Tuesday, July 7, 2009
As promised, I thought, while it's still fresh, to comment on gas prices in Iowa versus gas prices in Illinois.
$2.45 per gallon versus $2.79 when I left Wheaton. The Iowa price is for mid-grade. Regular is $2.55 per gallon. Why the disparity?
I honestly don't know as I'm not savvy on such things. It seems far more than simple supply and demand. The 10 cent per gallon differential in price between regular and mid-grade in Iowa reflects the state's push of ethanol. Mid-grade contains more ethanol, which helps the Iowa corn farmer. This is also subsidized by the state, hence a lower price. The Jeep runs very well on mid-grade and I don't mind helping the farmer.
Gas has always been cheaper in Iowa than in Illinois. Probably reflects the levy of taxes and delivery fees and whatever else gets tacked onto the wholesale price.
When Carole moved to Reno for grad school, we took photos of every station where we stopped for gas, just to keep a record of what prices were as we worked from Wheaton to Reno. The lowest prices were in Iowa, $1.99 gallon, if I remember correctly, back in August of 2005.

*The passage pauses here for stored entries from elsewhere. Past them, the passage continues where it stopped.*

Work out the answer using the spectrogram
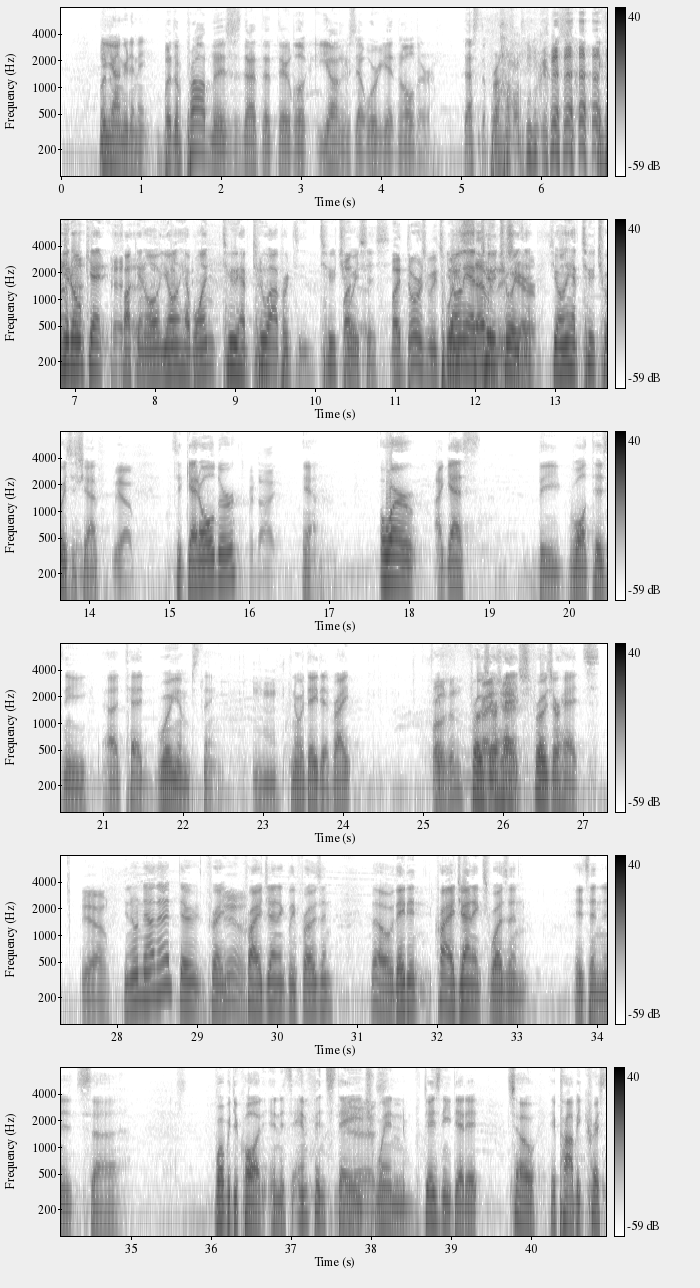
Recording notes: The Catch Restaurant-Keys Bartender. Our first show on location in 15 months, from the Catch in Key Largo. Two regulars of the Catch join.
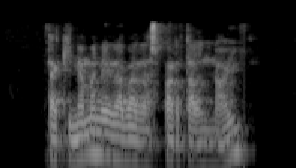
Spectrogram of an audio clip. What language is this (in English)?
Catalan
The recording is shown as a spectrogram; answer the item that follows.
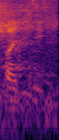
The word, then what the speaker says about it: Budkie: The last name is Budkie. It's spelled B-U-D-K-I-E.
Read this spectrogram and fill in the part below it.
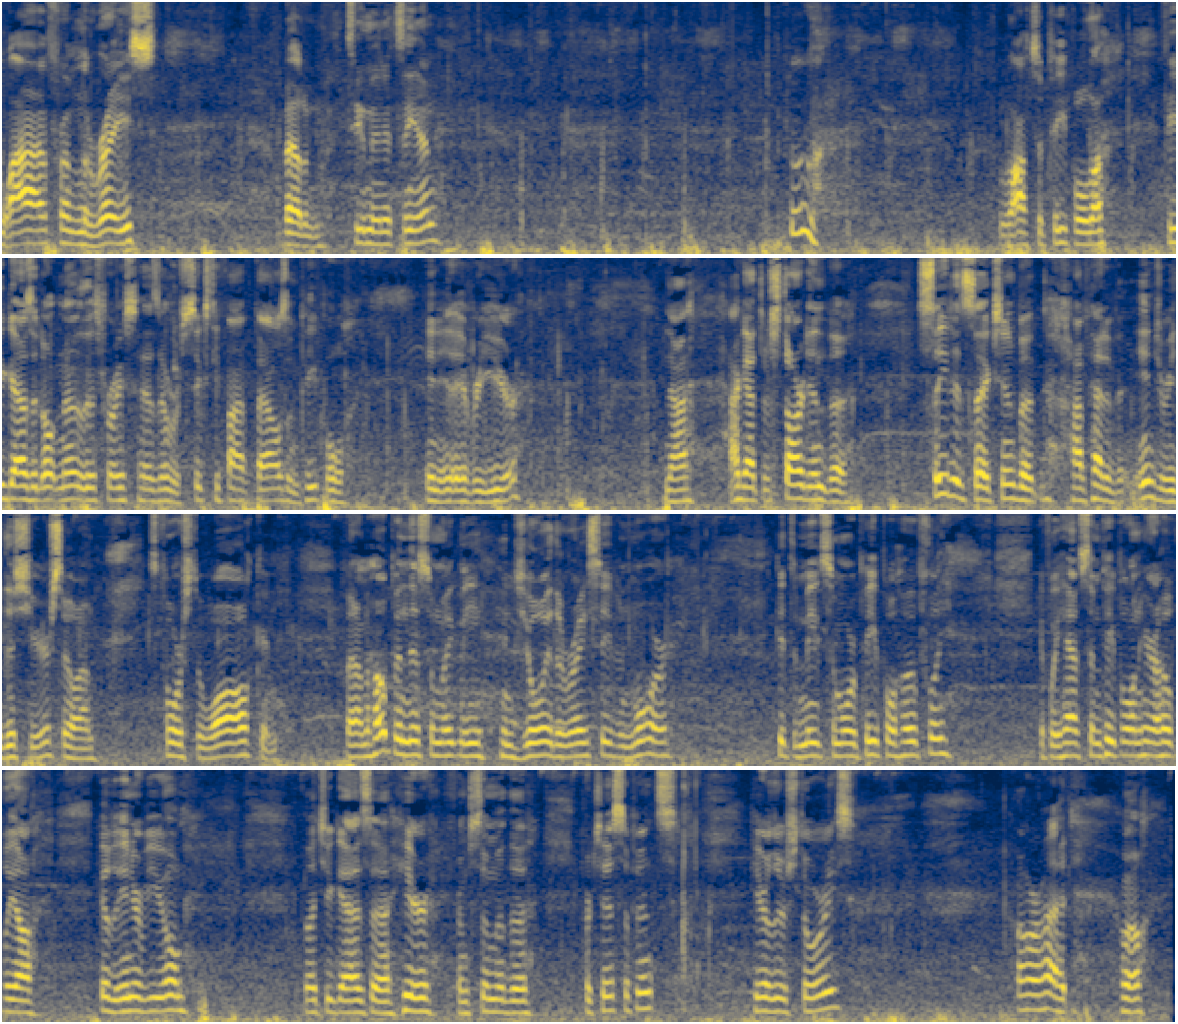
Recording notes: LIVE from the 2022 Peachtree Road Race. I had to walk the race this year due to an injury so I decided to record the race.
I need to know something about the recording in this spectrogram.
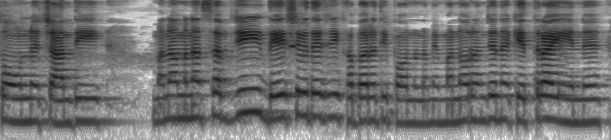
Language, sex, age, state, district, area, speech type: Sindhi, female, 45-60, Maharashtra, Thane, urban, spontaneous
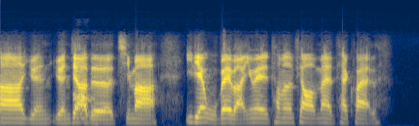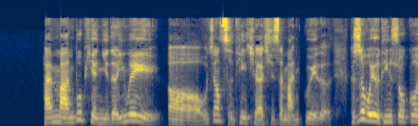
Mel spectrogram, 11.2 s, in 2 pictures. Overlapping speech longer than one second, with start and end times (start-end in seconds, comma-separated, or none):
none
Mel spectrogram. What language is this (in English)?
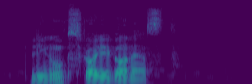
Persian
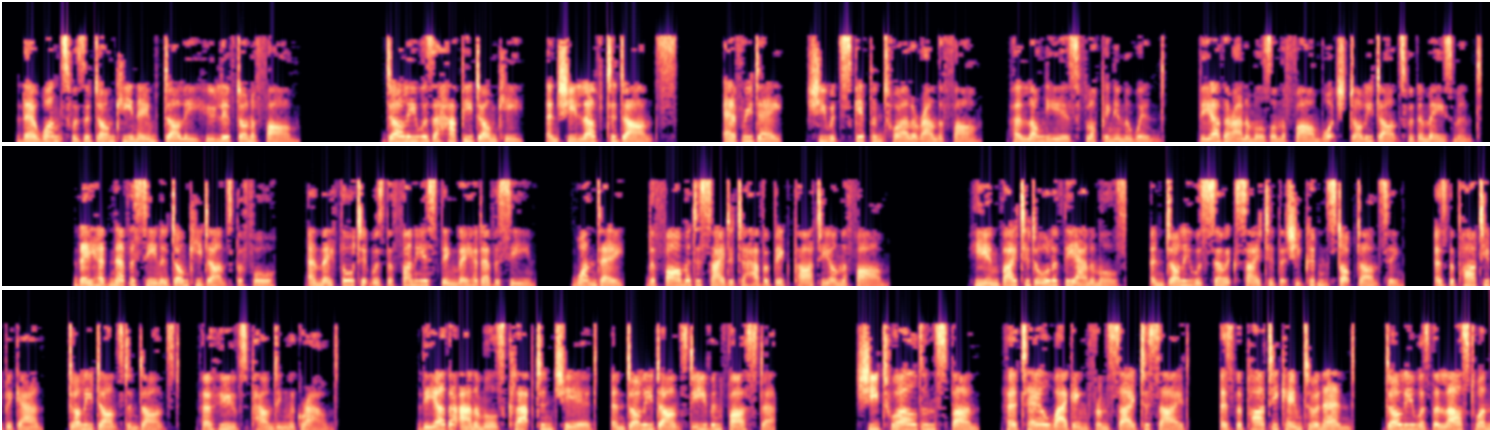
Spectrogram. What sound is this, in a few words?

Seattle, where Carole now lives, has higher prices than Chicagoland which reflects the lack of refining in that area and how gas has to be shipped into Seattle. This past Christmas, when Seattle received a foot of snow that, essentially, shut the metropolitan area down, gas was hard to find. The Port of Tacoma froze so gas laden ships couldn't off-load and the mountain passes were blocked with snow so the tankers couldn't make it over the mountains. Many stations just closed for Christmas since they had nothing to sell. But since people couldn't go anywhere because of the streets, it was kind of a moot point. No gas, but no customers either.
As I drove through rural America, the America I remember from my youth, I saw a Sinclair station. That takes me back. I remember when they gave away these green plastic dinosaurs at Christmas. My dad didn't like the guy who ran the closest Sinclair station so we didn't buy our gas there. But I think my grandmother had a good relationship with a Sinclair station. She refused, up to her quitting driving, to put gas in her car herself. I think she got two of those dinos and my brothers got them.
I remember Kurt Russell doing commericals for Sinclair gas. It was during his Disney phase. He pulled into the gas station in one spot and had to scrounge for gas money. He handed the guy a dollar, I think, and his girlfriend said that wouldn't put much gas in his car. He said he didn't have much because he'd spent $5 for a nifty new gas pedal shaped like a bare foot. The station attendant checked the oil and washed all the windows and the front headlights. So Kurt scrounges around and comes up with 50 more cents. His girlfriend purrs, "Ooooh big spender." I think the tag line was something like "Extra service is something you expect at Sinclair".
Heh...interesting. Nowdays, I expect they should have ice cold Dr. Pepper and the ability to pay at the pump.
Beverage: English Teatime